-------- DATA SUPPLIED --------

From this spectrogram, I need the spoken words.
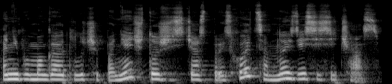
они помогают лучше понять, что же сейчас происходит со мной здесь и сейчас.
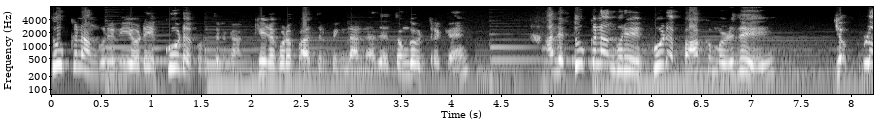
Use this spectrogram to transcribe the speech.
தூக்குனாங்குருவியோடைய கூடை கொடுத்துருக்காங்க. கீழே கூட பார்த்துருப்பீங்களா? நான் அதை தொங்க விட்டுருக்கேன். அந்த தூக்குனாங்குருவி கூட பார்க்கும் பொழுது எவ்வளோ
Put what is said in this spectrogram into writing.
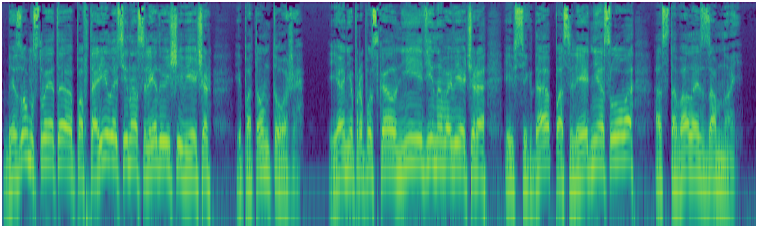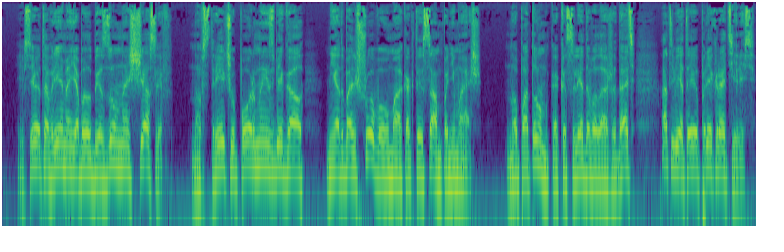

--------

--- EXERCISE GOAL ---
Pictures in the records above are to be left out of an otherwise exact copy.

--- OUTPUT BELOW ---
From this spectrogram, I need the spoken words.
они помогают лучше понять, что же сейчас происходит со мной здесь и сейчас.
Use this spectrogram to transcribe the speech.
தூக்குனாங்குருவியோடைய கூடை கொடுத்துருக்காங்க. கீழே கூட பார்த்துருப்பீங்களா? நான் அதை தொங்க விட்டுருக்கேன். அந்த தூக்குனாங்குருவி கூட பார்க்கும் பொழுது எவ்வளோ
Put what is said in this spectrogram into writing.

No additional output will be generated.